It all started with Bryce Paup. He is the Green Bay Packers bTC linebacker who rammed into Cunningham's left leg in the season opener and sent the Eagles reeling into the free-agent quarterback market. Cunningham, the league's Most Valuable Player last season, was out for the year after undergoing knee surgery.
The Eagles turned the offense over to veteran Jim McMahon. Then they went shopping for a backup. Kotite, a former offensive coordinator with the New York Jets, chose Pat Ryan, a former Jet, over David Archer, who eventually was signed by the Eagles as well.
If Kotite made a mistake this season, that was it. Ryan hadn't played in two years, and McMahon, at 32, is almost as brittle as he is charismatic. It was a virtual impossibility that McMahon could last the entire season. He didn't: In Week 5, he sprained a knee scrambling for the sideline at Washington. With Ryan and rookie Brad Goebel splitting time, the Eagles' offense did not score a touchdown for 14 quarters.
Their frustration peaked with a 14-13 loss to the then-winless Tampa Bay Buccaneers. Defensive stars Jerome Brown and Seth Joyner were seething afterward about the Eagles' conservative offense.
Kotite knows the Eagles blew their playoff bid in rainswept Tampa, but he defends the signing of Ryan.
"He was the No. 1 guy from the standpoint of his arm, his footwork, and certainly what he had going for him, along with that, was his knowledge of the system," he said. "But he wasn't signed for the knowledge of the system."
Braman seems to exonerate Kotite on this matter.
"Maybe it was the wrong decision," the owner said, "but I don't think so. Richie knew Ryan, Ryan knew the system. Whoever would have dreamt that would happen to us?"
Battling knee and elbow injuries, McMahon came back to launch a six-game winning streak that put the Eagles into contention. But when his season ended with the fracture dislocation of four ribs two weeks ago, the Eagles turned to Jeff Kemp, their fifth starting quarterback. Kemp, who pulled out games against the Houston Oilers and New York Giants in relief, lost as a starter to the Dallas Cowboys last Sunday. The Eagles' playoff bid officially ended the next night when the New Orleans Saints won.

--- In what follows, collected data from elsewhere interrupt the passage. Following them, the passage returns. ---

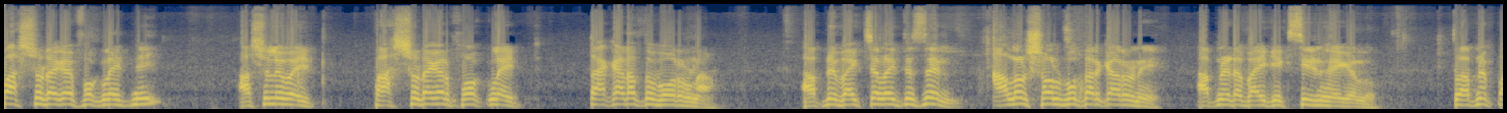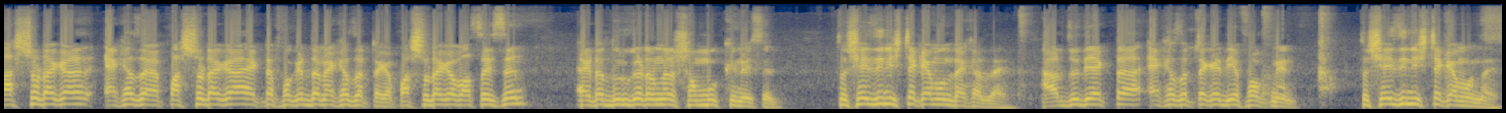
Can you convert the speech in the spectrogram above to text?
পাঁচশো টাকায় ফক লাইট নেই। আসলে ভাই, পাঁচশো টাকার ফক লাইট টাকাটা তো বড় না। আপনি বাইক চালাইতেছেন, আলোর স্বল্পতার কারণে আপনার একটা বাইক অ্যাক্সিডেন্ট হয়ে গেল। তো আপনি পাঁচশো টাকার এক হাজার, পাঁচশো টাকা একটা ফকের দাম এক হাজার টাকা, পাঁচশো টাকা বাঁচাইছেন একটা দুর্ঘটনার সম্মুখীন হয়েছেন। তো সেই জিনিসটা কেমন দেখা যায়? আর যদি একটা এক হাজার টাকা দিয়ে ফক নেন, তো সেই জিনিসটা কেমন হয়?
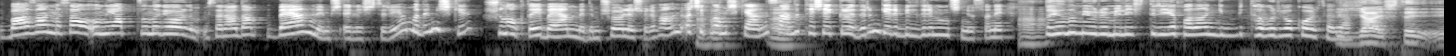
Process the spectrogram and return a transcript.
bazen mesela onu yaptığını gördüm. Mesela adam beğenmemiş eleştiriyi ama demiş ki şu noktayı beğenmedim şöyle şöyle falan demiş. açıklamış kendi. Sen de teşekkür ederim geri bildirimin için diyorsun. Hani Aha. dayanamıyorum eleştiriye falan gibi bir tavır yok ortada. Ya işte e,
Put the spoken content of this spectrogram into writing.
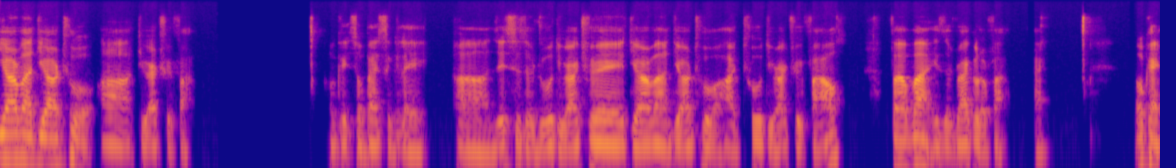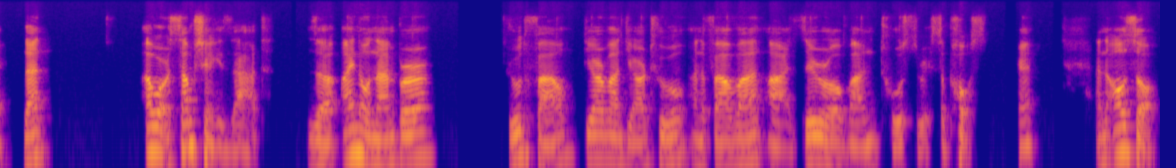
dr1, dr2 are directory file. Okay, so basically uh, this is a root directory, dr1, dr2 are two directory files. File1 is a regular file. Right? Okay, then our assumption is that the inode number root file dr1, dr2, and file one are 0, 1, 2, 3, suppose. Okay. And also,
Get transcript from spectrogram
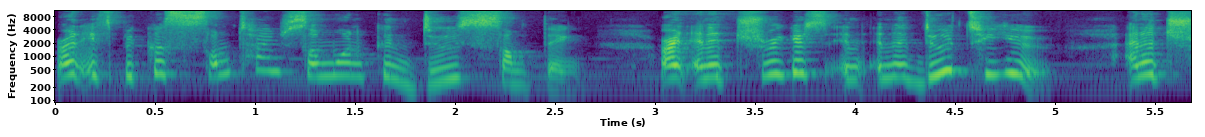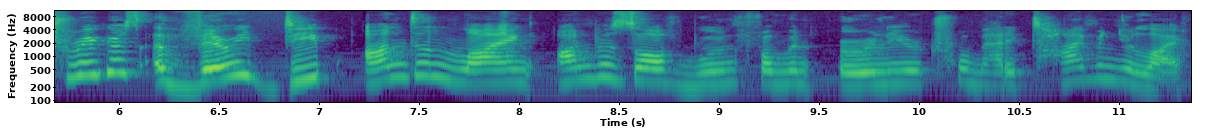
right? It's because sometimes someone can do something, right? And it triggers, and, and they do it to you. And it triggers a very deep underlying unresolved wound from an earlier traumatic time in your life,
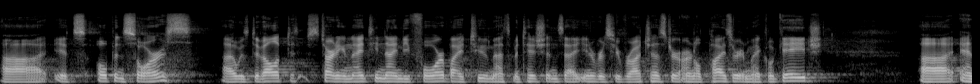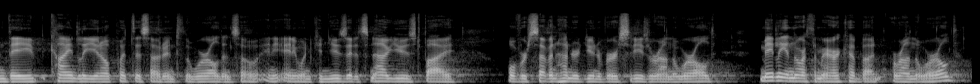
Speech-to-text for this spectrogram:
Uh, it's open source. Uh, it was developed starting in 1994 by two mathematicians at University of Rochester, Arnold Pizer and Michael Gage. Uh, and they kindly, you know, put this out into the world, and so any, anyone can use it. It's now used by over 700 universities around the world, mainly in North America, but around the world.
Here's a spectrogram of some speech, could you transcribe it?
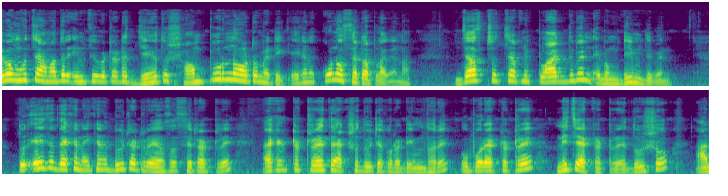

Counting Archer, the Eagles have had six quarterbacks under contract this season, and own the rights to a seventh, former Miami ace Craig Erickson. Gamble said the Eagles will try to sign Erickson, whose pro career is on hold because of nerve damage in his leg, before the next draft.
The logjam at quarterback will be slow in breaking. The Eagles say Cunningham is ahead of schedule in his rehabilitation, and if he can make it back, the job is his. McMahon has a clause in his contract that says he must be made available in Plan B free agency. But Braman insists that McMahon will be back.
"Jim's heart is as big as the Grand Canyon," Braman said. "I just don't think he's capable of playing a full season the way we asked him."
Braman is even more upbeat, more glowing than his coach about the prospects of next season.
"This team needs very little to bring us to the point of being a genuine Super Bowl contender," he said.
Kotite was looking ahead, too, when he said: "You gain a lot out of this. You gain maturity, you gain focus, you gain a new sense of the word team. I think if there's a silver lining here and we get some people back next year, they're going to remember what they've done under some limited circumstances at times. So I think this is going to serve them in the future."
Eagles quarterback effiency
Cunningham.. ..1.. .. 1.. .. 1-0.. ..0.. .. .0.. ..46.9
McMahon.. .. .12.. ..11.. .. 8-3.. .12.. .. 11.. ..80.3
Ryan.. .. .. ..4.. .. 0.. .. 0-0.. ..0.. .. .4.. ..10.3
Goebel.. .. .. 4.. .. 2.. .. 0-2.. ..0.. .. .6.. ..27.0
Kemp.. .. .. ..6.. .. 1.. .. 0-1.. ..3.. .. .4.. ..57.3